Washington, DC - The relationship between the Palestinian Authority (PA) and the administration of US President Donald Trump has climbed, dropped, rocketed and nosedived, all within the span of a single year.
Now on an uneasy plateau, the two sides are barely on speaking terms, due in large part to the US recognition of Jerusalem as Israel's capital and Washington's plans to move its embassy from Tel Aviv to the Holy City, reversing policy dating back to President Harry Truman's administration.
The roller coaster ride began after Trump became the unlikely winner of the 2016 US presidential election.

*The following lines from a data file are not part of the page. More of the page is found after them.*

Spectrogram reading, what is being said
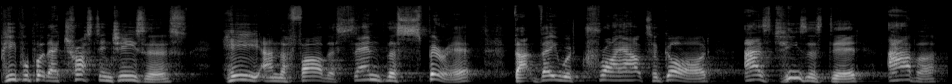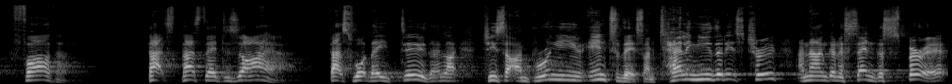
people put their trust in Jesus, he and the Father send the Spirit that they would cry out to God as Jesus did, Abba, Father. That's, that's their desire. That's what they do. They're like, Jesus, I'm bringing you into this. I'm telling you that it's true, and now I'm going to send the Spirit,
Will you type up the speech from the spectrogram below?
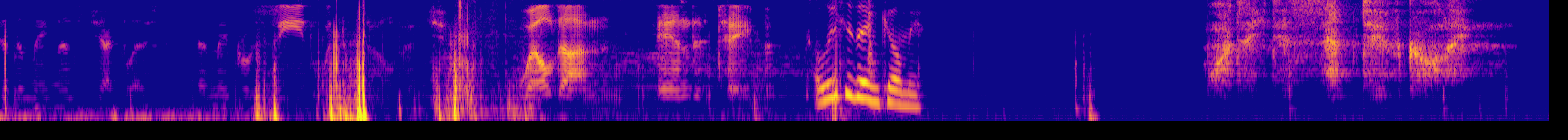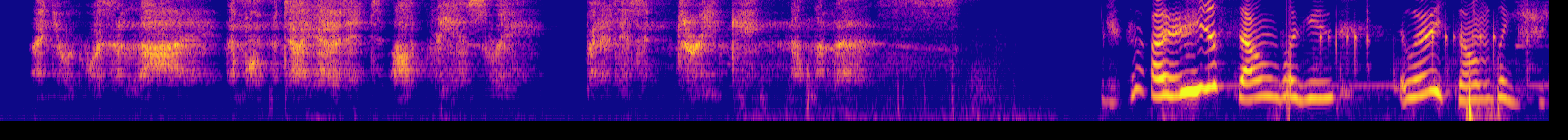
Did the maintenance checklist and may proceed with salvage. Well done. End tape. At least he didn't kill me. What a deceptive calling. I knew it was a lie the moment I heard it, obviously. But it is intriguing nonetheless. Uh, he just sounds like he. It literally sounds like he's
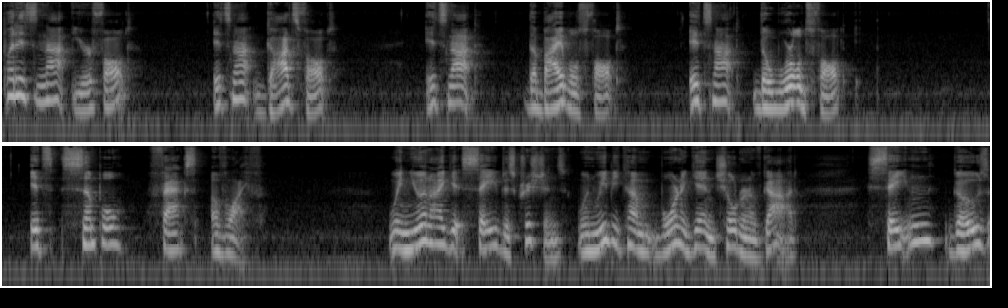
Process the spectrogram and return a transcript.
But it's not your fault. It's not God's fault. It's not the Bible's fault. It's not the world's fault. It's simple facts of life. When you and I get saved as Christians, when we become born again children of God, Satan goes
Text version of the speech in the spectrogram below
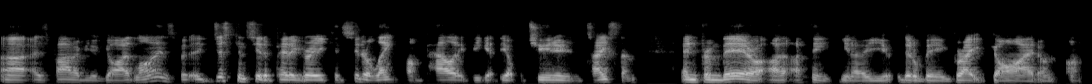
uh, as part of your guidelines, but just consider pedigree, consider length on palate if you get the opportunity to taste them. And from there, I, I think, you know, you, that'll be a great guide on, on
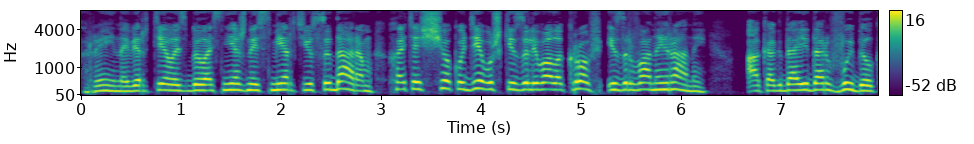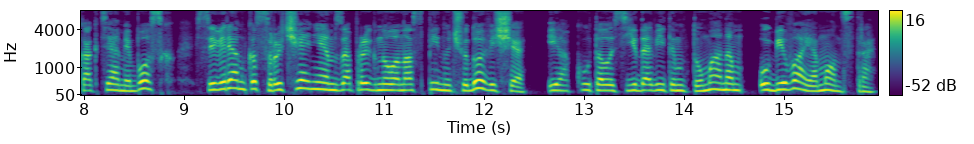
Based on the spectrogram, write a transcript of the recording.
Рейна вертелась белоснежной смертью с Идаром, хотя щеку девушки заливала кровь из рваной раны — а когда Идар выбил когтями босх, северянка с рычанием запрыгнула на спину чудовища и окуталась ядовитым туманом, убивая монстра.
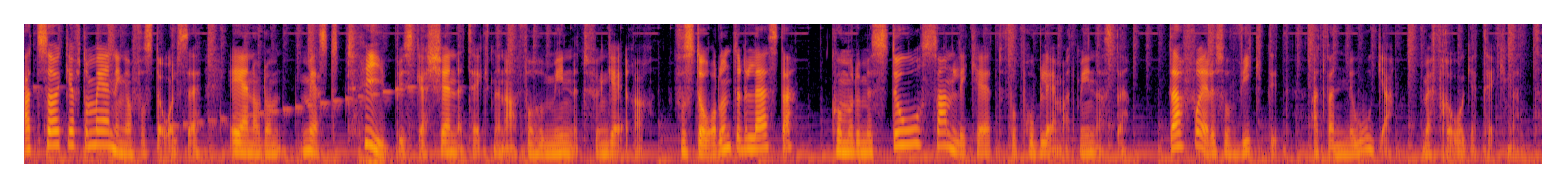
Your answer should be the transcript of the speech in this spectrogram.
Att söka efter mening och förståelse är en av de mest typiska kännetecknen för hur minnet fungerar. Förstår du inte det lästa kommer du med stor sannolikhet få problem att minnas det. Därför är det så viktigt att vara noga med frågetecknet.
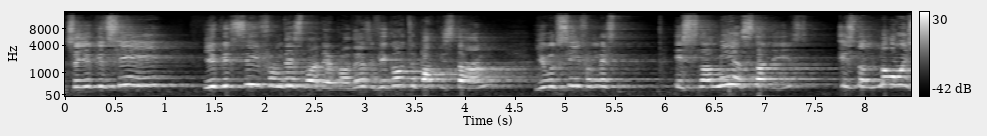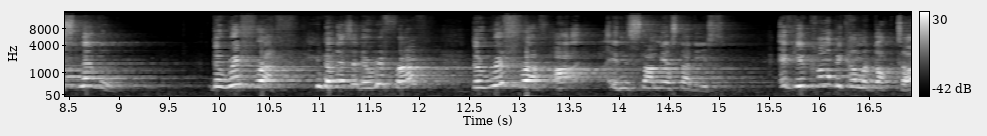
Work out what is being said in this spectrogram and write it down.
So you can see, you can see from this, my dear brothers, if you go to Pakistan, you will see from this, Islamia studies is the lowest level. The riffraff, you know say the riffraff? The riffraff are in Islamia studies. If you can't become a doctor,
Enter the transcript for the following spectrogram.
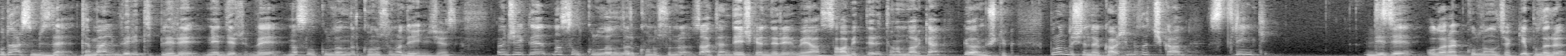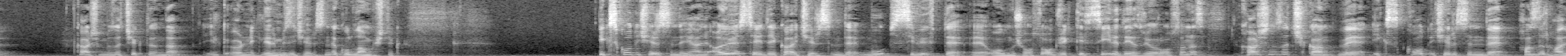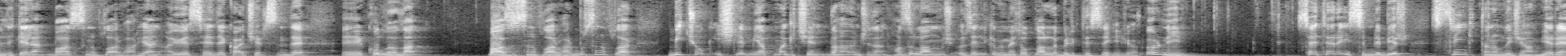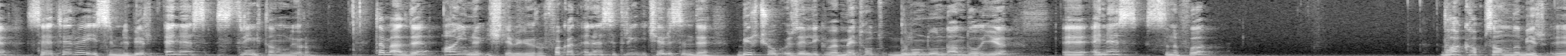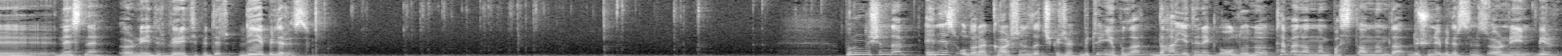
Bu dersimizde temel veri tipleri nedir ve nasıl kullanılır konusuna değineceğiz. Öncelikle nasıl kullanılır konusunu zaten değişkenleri veya sabitleri tanımlarken görmüştük. Bunun dışında karşımıza çıkan string dizi olarak kullanılacak yapıları karşımıza çıktığında ilk örneklerimiz içerisinde kullanmıştık. Xcode içerisinde yani iOS SDK içerisinde bu Swift de e, olmuş olsa Objective-C ile de yazıyor olsanız karşınıza çıkan ve Xcode içerisinde hazır halde gelen bazı sınıflar var. Yani iOS SDK içerisinde e, kullanılan bazı sınıflar var. Bu sınıflar birçok işlemi yapmak için daha önceden hazırlanmış özellikle ve metotlarla birlikte size geliyor. Örneğin str isimli bir string tanımlayacağım yere str isimli bir ns string tanımlıyorum. Temelde aynı işlevi görür. Fakat NSString içerisinde birçok özellik ve metot bulunduğundan dolayı e, NS sınıfı daha kapsamlı bir e, nesne örneğidir, veri tipidir diyebiliriz. Bunun dışında NS olarak karşınıza çıkacak bütün yapılar daha yetenekli olduğunu temel anlam, basit anlamda düşünebilirsiniz. Örneğin bir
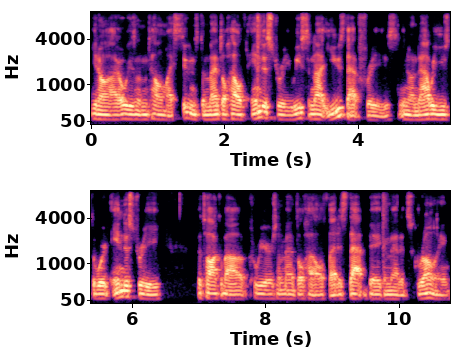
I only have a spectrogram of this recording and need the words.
You know, I always am telling my students the mental health industry, we used to not use that phrase. You know, now we use the word industry to talk about careers and mental health that is that big and that it's growing.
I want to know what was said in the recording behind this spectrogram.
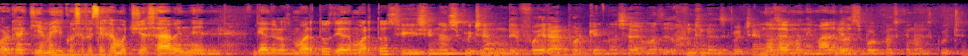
Porque aquí en México se festeja mucho, ya saben, el Día de los Muertos, Día de Muertos. Sí, si nos escuchan de fuera, porque no sabemos de dónde nos escuchan. No sabemos ni madre. Los pocos que nos escuchan.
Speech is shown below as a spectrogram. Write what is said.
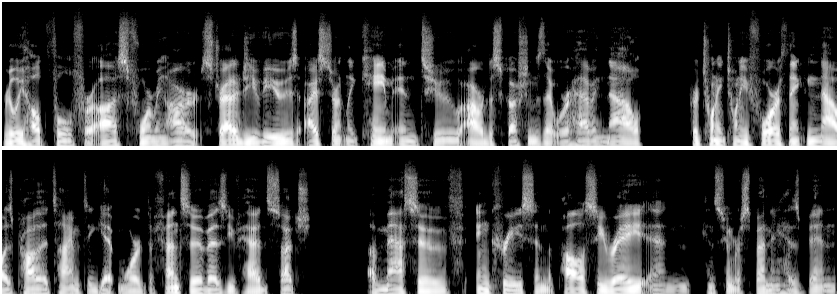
really helpful for us forming our strategy views. I certainly came into our discussions that we're having now for 2024 thinking now is probably the time to get more defensive as you've had such a massive increase in the policy rate and consumer spending has been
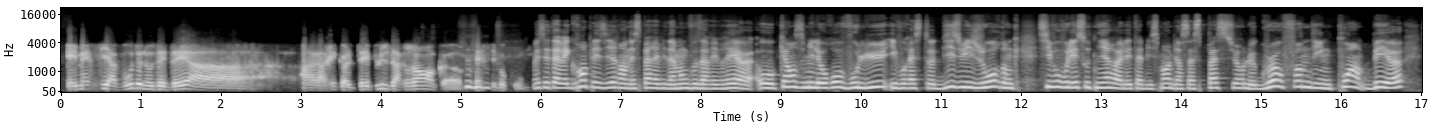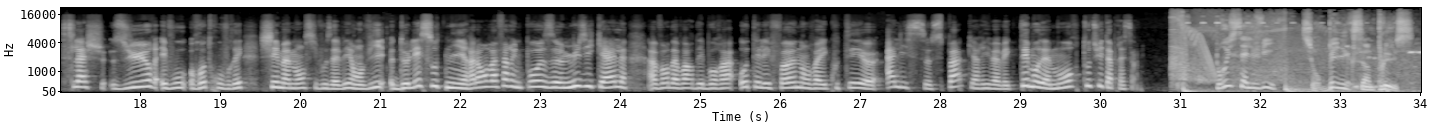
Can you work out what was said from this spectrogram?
Et merci à vous de nous aider à, à récolter plus d'argent encore. Merci beaucoup. Mais c'est avec grand plaisir. On espère évidemment que vous arriverez euh, aux 15 000 euros voulus. Il vous reste 18 jours. Donc, si vous voulez soutenir euh, l'établissement, eh bien, ça se passe sur le growfunding.be slash ZUR et vous retrouverez chez maman si vous avez envie de les soutenir. Alors, on va faire une pause musicale avant d'avoir Déborah au téléphone. On va écouter euh, Alice Spa qui arrive avec Tes mots d'amour tout de suite après ça. Bruxelles Vie. Sur BX1 ⁇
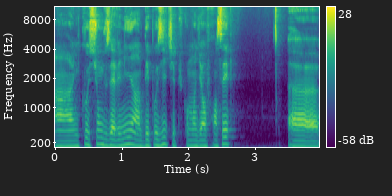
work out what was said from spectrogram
une caution que vous avez mis, un dépôt, je ne sais plus comment on dit en français, euh,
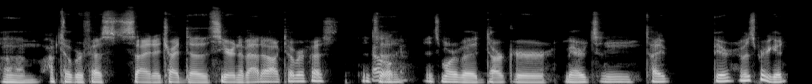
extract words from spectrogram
um, Oktoberfest side, I tried the Sierra Nevada Oktoberfest. It's Oh, a okay. it's more of a darker Märzen type beer. It was pretty good.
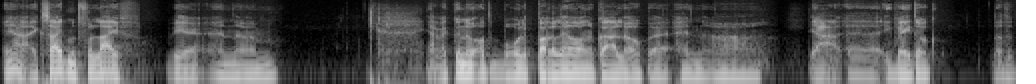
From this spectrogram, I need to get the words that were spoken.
ja, excitement for life weer. En um, ja, wij kunnen altijd behoorlijk parallel aan elkaar lopen. En uh, ja, uh, ik weet ook dat het,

Palestinians feared that they were being shunned by his administration when it emerged that the billionaire tycoon's leading peace process advisers were staunch Israel supporters with various ties to settlement groups.
But these early concerns of isolation were dispelled by phone calls exchanged and meetings held between Trump and PA President Mahmoud Abbas.
At that time, the PA viewed Trump's lack of political experience and minimal grasp of foreign policy as an opportunity to breathe new life into the peace process, moribund since Barack Obama's last years in office.